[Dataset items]
---

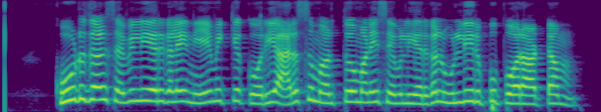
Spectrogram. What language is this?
Tamil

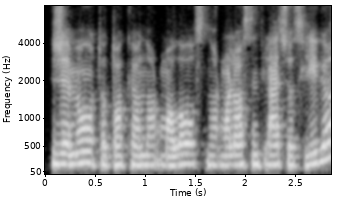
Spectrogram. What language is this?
Lithuanian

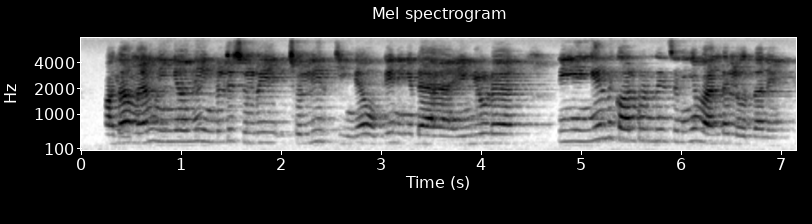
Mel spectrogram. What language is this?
Tamil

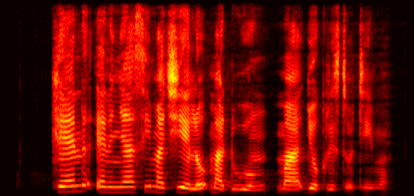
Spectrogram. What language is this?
Luo (Kenya and Tanzania)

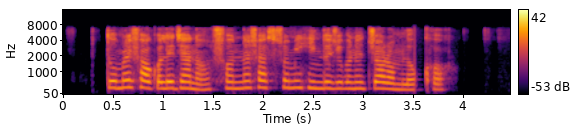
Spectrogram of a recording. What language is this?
Bangla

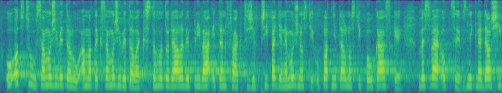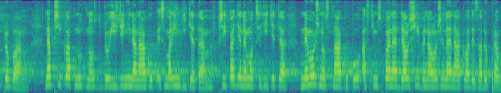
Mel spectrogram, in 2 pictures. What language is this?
Czech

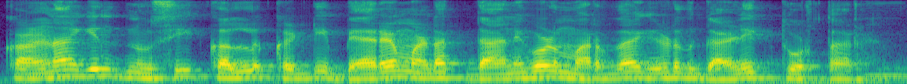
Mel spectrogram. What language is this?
Kannada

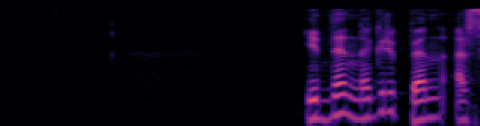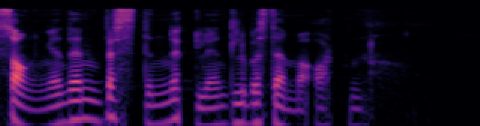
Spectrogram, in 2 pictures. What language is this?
Norwegian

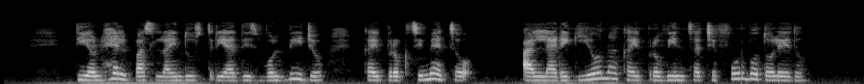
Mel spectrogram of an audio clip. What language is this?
Esperanto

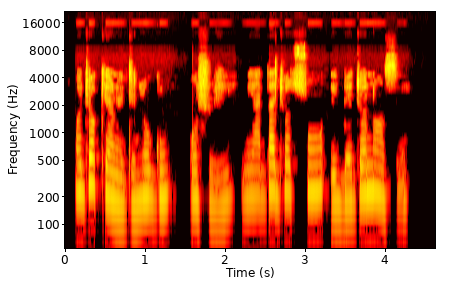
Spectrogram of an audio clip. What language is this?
Yoruba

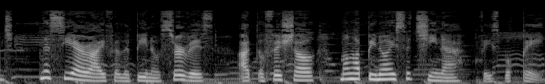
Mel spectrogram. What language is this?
Filipino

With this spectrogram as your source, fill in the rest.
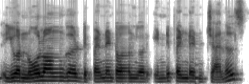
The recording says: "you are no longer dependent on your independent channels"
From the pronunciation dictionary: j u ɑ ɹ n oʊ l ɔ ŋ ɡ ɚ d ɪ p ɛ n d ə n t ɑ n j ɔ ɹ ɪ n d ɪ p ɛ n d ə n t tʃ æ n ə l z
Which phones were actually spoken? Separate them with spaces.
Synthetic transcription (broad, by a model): j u ɑ ɹ n oʊ l ɔ ŋ ɡ ɚ d ɪ p ɛ n d ə n t ɑ n j ɔ ɹ ɪ n d ɪ p ɛ n d ə n t tʃ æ n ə l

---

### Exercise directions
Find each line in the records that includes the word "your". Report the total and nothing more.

### Answer for this exercise
2